The notes have not been registered under the Securities Act or the securities laws of any other jurisdiction and may not be offered or sold in the United States without registration under the Securities Act or an applicable exemption from registration requirements. This announcement does not constitute an offer to sell, or the solicitation of an offer to buy, any securities and shall not constitute an offer, solicitation or sale in any jurisdiction in which such offer, solicitation or sale would be unlawful.

This press release includes forward-looking statements within the meaning of Section 27A of the Securities Act of 1933, as amended, and Section 21E of the Securities Exchange Act of 1934, as amended. All statements regarding the Company’s expected future financial position, results of operations, cash flows, financing plans, business strategy, budgets, capital expenditures, competitive positions, growth opportunities, plans and objectives of management and statements containing the words such as “anticipate,” “approximate,” “believe,” “plan,” “estimate,” “expect,” “project,” “could,” “should,” “will,” “intend,” “may” and other similar expressions, are forward-looking statements.

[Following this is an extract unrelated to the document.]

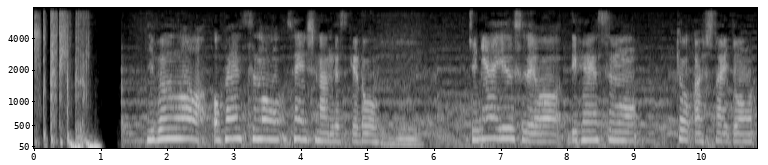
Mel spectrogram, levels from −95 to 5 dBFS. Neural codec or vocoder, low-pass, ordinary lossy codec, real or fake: codec, 16 kHz, 4 kbps, FreqCodec, larger model; 7.2 kHz; none; fake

Such forward-looking statements are inherently uncertain, and stockholders and other potential investors must recognize that actual results may differ materially from the Company’s expectations as a result of a variety of factors, including, without limitation, those discussed below. Such forward-looking statements are based upon management’s current expectations and include known and unknown risks, uncertainties and other factors, many of which the Company is unable to predict or control, that may cause the Company’s actual results or performance to differ materially from any future results or performance expressed or implied by such forward-looking statements. These statements involve risks, uncertainties and other factors discussed below and detailed from time to time in the Company’s filings with the Securities and Exchange Commission (the “SEC”).

Monday morning political briefing

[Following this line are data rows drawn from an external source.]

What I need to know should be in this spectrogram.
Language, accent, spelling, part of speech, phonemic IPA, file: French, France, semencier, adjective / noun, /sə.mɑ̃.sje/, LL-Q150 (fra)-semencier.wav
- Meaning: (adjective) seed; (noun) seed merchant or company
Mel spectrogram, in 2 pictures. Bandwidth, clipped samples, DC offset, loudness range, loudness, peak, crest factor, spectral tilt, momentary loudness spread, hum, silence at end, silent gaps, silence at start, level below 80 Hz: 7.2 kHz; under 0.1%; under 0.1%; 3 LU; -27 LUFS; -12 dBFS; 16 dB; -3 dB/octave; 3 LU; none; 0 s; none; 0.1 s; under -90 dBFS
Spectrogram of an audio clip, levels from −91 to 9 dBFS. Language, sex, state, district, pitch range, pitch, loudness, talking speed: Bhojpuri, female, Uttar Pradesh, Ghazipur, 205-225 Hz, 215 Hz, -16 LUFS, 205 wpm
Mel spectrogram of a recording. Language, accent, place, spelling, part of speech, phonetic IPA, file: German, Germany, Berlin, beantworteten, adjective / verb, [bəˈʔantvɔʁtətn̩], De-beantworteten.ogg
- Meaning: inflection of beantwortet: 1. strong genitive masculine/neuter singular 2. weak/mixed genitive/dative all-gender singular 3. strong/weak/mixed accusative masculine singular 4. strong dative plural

President Obama will be back in Boston for a fund-raiser Wednesday, a week after potential GOP opponent Mitt Romney vowed to repeal Obama’s health care law. Meanwhile, the public has a chance today to weigh in on legislation aimed at cutting costs from Romney’s health-care reform in Massachusetts.

Race to 2012

Former Massachusetts Gov. Mitt Romney will be chatting with supporters this morning in Nevada. Although Romney hasn’t formally announced his presidential run, he has been ramping up and is holding a major fund-raising event for his exploratory committee today. Voters in the Granite State, meanwhile, will get a visit from former Utah Gov. Jon Huntsman Friday.
The Senate will unveil its version of the state budget Wednesday, and the most highly anticipated portion of the legislation is the potential inclusion of municipal health-care reforms. The House version, including a measure stripping collective bargaining rights from municipal unions in an effort to cut costs, and lawmakers who supported the bill are still hearing from unhappy union members.


Should legislators lower the age of eligibility for a driving learner’s permit?

Yes: 15 percent

No: 85 percent

“No, the Legislature should not lower the age of eligibility to have a learner’s permit. Kids today don’t take their responsibilities as seriously as we did when we were younger,” said one Herald reader.

Scott Brown’s wild ride

The 2012 race for re-election is in full swing now that Democratic Newton Mayor Setti Warren announced he’s running against Brown. While Brown has made low-key visits across the state, Warren continues his well-publicized campaign tour this week at a breakfast in Methuen tomorrow and a delegate dinner in Ipswich Wednesday.

Comments are closed.